As we reflect on the lives of Sts. Peter and Paul, we are reminded of their human frailties and the transformative power of God’s grace. Their stories offer hope to each one of us. Despite their flaws, they responded to God’s call, allowed their lives to be transformed, and became instrumental in the growth and spread of Christianity.
The experiences of Sts. Peter and Paul serve as a reminder that God can work through ordinary individuals, using their unique talents and weaknesses for His glory. We, too, are called to embrace our faith wholeheartedly, regardless of our imperfections. It is through our vulnerabilities that God’s strength is made perfect.
Patron Saint of …
St. Peter is the patron saint of netmakers, shipbuilders, and fishermen, and locksmiths. St. Paul is the patron saint of the missions, publishers, and writers.
Daily Mass Readings for the Solemnity of Saints Peter and Paul, Apostles
For the Vigil Mass
- First Reading – Acts 3:1-10: On their way to prayer, Peter and John encounter a lifelong cripple begging. Instead of alms, Peter, in Jesus’ name, commands him to walk. Miraculously healed, the man leaps joyously, astonishing all who recognize him.
- Responsorial Psalm – Psalm 19: The heavens and firmament announce God’s glory and deeds. Day to day and night to night, they share wisdom, their message reaching the world’s ends.
- Second Reading – Galatians 1:11-20: The Gospel I preached isn’t human-sourced; it came from Jesus Christ’s revelation. Once a zealous Jew persecuting God’s Church, God’s grace changed me, calling me to proclaim His Son to the Gentiles.
- Gospel – John 21:15-19: Jesus engages in a conversation with Simon Peter, asking him three times if he loves Him. Peter affirms his love each time, and Jesus responds by instructing him to feed and tend His sheep. Jesus foretells Peter’s future, indicating that he will face a death that glorifies God. He concludes by calling Peter to follow Him.
For Mass during the Day
- First Reading – Acts 12:1-11: Herod imprisoned Peter to appease the Jews. With the Church praying fervently for Peter, an angel appeared, shining light into his cell. Unchained, Peter followed the angel past guards, through self-opening gates, to freedom.

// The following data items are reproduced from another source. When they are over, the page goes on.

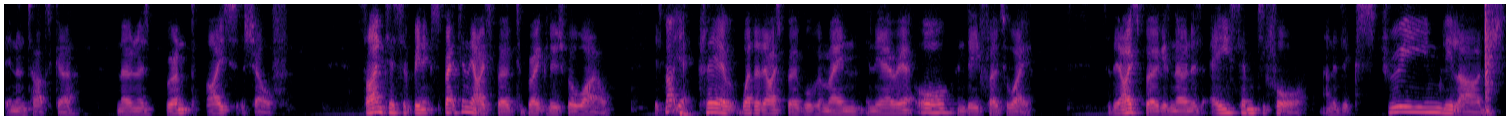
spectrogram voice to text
in Antarctica known as Brunt Ice Shelf. Scientists have been expecting the iceberg to break loose for a while. It's not yet clear whether the iceberg will remain in the area or indeed float away. So the iceberg is known as A74 and is extremely large.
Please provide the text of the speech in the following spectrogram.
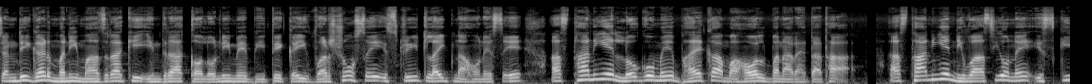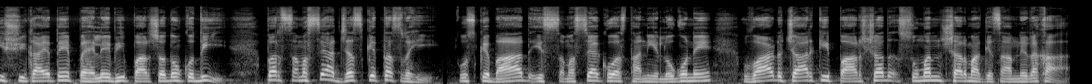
चंडीगढ़ मनी माजरा की इंदिरा कॉलोनी में बीते कई वर्षों से स्ट्रीट लाइट न होने से स्थानीय लोगों में भय का माहौल बना रहता था। स्थानीय निवासियों ने इसकी शिकायतें पहले भी पार्षदों को दी, पर समस्या जस के तस रही। उसके बाद इस समस्या को स्थानीय लोगों ने वार्ड चार की पार्षद सुमन शर्मा के सामने रखा।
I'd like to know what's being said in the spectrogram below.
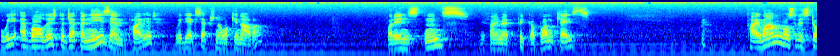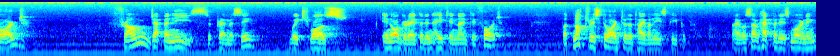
we abolished the Japanese Empire with the exception of Okinawa. For instance, if I may pick up one case, Taiwan was restored from Japanese supremacy, which was inaugurated in 1894, but not restored to the Taiwanese people. I was so happy this morning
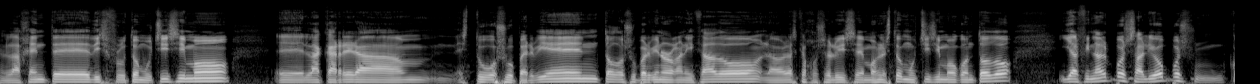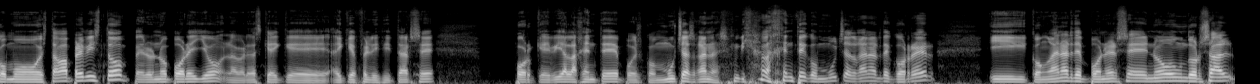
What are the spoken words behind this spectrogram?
la gente disfrutó muchísimo, eh, la carrera mm, estuvo súper bien, todo súper bien organizado. La verdad es que José Luis se molestó muchísimo con todo. Y al final, pues salió pues como estaba previsto, pero no por ello. La verdad es que hay que, hay que felicitarse porque vi a la gente pues con muchas ganas. Vi a la gente con muchas ganas de correr y con ganas de ponerse no un dorsal,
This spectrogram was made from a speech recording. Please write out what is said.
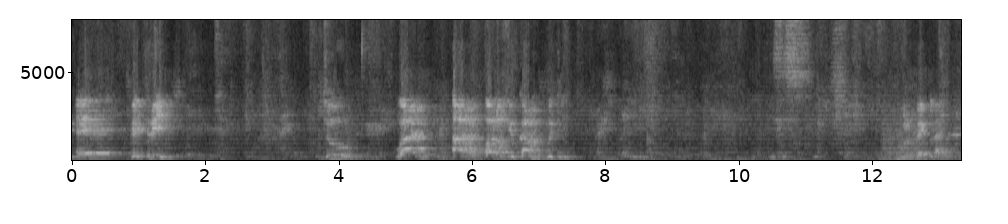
Uh, grade three. Two, one, R. All of you come quickly. This is full backline.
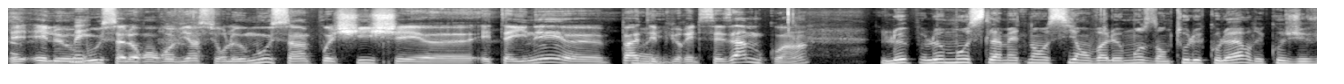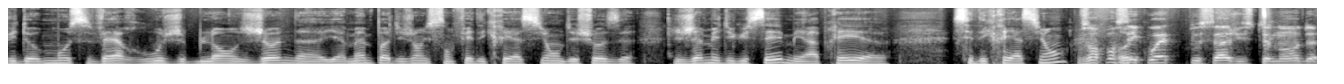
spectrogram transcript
Et, le houmous, alors on revient sur le houmous, hein, pois chiche et, euh, et tahiné, euh, pas des purées de sésame, quoi. Hein. Le, le, mousse, là maintenant aussi, on voit le mousse dans toutes les couleurs. Du coup, j'ai vu de mousse vert, rouge, blanc, jaune. Il n'y a même pas des gens qui se sont fait des créations, des choses jamais dégustées. Mais après, euh, c'est des créations. Vous en pensez quoi tout ça, justement, de,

- Responsorial Psalm – Psalm 34: Bless the Lord always, his praise fills my mouth. Join me in exalting His name. He answers, dispels fears, and fills us with joy. The Lord’s angel protects those who fear Him, blessing those who seek refuge.

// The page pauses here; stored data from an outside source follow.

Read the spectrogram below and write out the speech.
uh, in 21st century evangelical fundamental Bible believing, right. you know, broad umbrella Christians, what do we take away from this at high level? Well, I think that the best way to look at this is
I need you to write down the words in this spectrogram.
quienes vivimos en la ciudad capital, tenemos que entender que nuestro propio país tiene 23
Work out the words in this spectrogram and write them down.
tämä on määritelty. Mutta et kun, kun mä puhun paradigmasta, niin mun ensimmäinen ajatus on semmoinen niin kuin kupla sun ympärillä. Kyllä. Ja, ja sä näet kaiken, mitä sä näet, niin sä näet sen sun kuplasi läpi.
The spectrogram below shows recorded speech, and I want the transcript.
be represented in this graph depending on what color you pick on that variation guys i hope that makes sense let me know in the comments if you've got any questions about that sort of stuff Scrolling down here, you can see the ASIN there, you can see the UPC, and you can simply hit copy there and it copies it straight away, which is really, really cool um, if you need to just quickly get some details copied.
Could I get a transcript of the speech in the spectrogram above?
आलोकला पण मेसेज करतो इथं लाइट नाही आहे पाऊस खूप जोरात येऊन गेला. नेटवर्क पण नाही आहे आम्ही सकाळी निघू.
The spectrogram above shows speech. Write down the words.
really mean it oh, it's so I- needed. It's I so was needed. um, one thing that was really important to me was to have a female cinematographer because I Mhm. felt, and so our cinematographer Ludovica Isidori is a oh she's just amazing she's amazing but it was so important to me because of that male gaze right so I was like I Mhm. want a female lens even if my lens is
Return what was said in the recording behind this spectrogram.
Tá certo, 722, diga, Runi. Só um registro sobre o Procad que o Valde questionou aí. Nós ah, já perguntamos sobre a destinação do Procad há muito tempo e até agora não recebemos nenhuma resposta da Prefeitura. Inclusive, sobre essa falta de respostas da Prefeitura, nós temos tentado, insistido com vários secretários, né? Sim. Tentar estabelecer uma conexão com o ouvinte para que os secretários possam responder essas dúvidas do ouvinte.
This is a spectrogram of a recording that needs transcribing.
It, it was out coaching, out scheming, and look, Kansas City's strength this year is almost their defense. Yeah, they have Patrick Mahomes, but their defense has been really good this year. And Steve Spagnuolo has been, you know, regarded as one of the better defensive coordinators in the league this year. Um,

- Second Reading – 2 Timothy 4:6-8, 17-18: I, Paul, see my end near, but I’ve run my race well, keeping the faith. A crown of righteousness awaits me. The Lord gave me strength, protection, and will guide me to His heavenly Kingdom. Amen.
- Gospel – Matthew 16:13-19: Jesus asks His disciples about the people’s opinions regarding His identity. Simon Peter declares that Jesus is the Christ, the Son of the living God. Jesus acknowledges Peter’s revelation, affirming that upon him, whom He calls Peter, He will build His Church, and the powers of death will not overcome it. Jesus entrusts Peter with the keys of the Kingdom, granting him authority to bind and loose matters on earth and in heaven.
Homilies and Reflections for the Solemnity of Sts. Peter and Paul
Bishop Robert Barron’s reflection for the Solemnity of Sts. Peter and Paul focuses on Jesus’ declaration that the gates of hell will not prevail against his Church. Contrary to popular interpretation, Jesus portrays the Church as a powerful force that will actively besiege and conquer the kingdom of evil. The integrity of this enduring Church, to be built by Jesus himself, will be secured not by popular opinion or institutional elites but through the charismatic knowledge of the pope regarding the identity of Jesus.
In this USCCB video reflection, we honor the roles of Sts. Peter and Paul in the early Church. Jesus chose Peter as the foundation and Paul as the Apostle to the Gentiles. The Gospel poses the question of who Jesus is, and Peter boldly professes him as the Son of God. Peter’s faith becomes the foundation of the Church’s belief in Jesus. Despite his weaknesses, Peter experienced Jesus’ love and call. We are called to deepen our own profession of faith in Jesus. Through trust in God’s ways, we profess our faith in Jesus’ love, guided by the Holy Spirit on our journey of faith.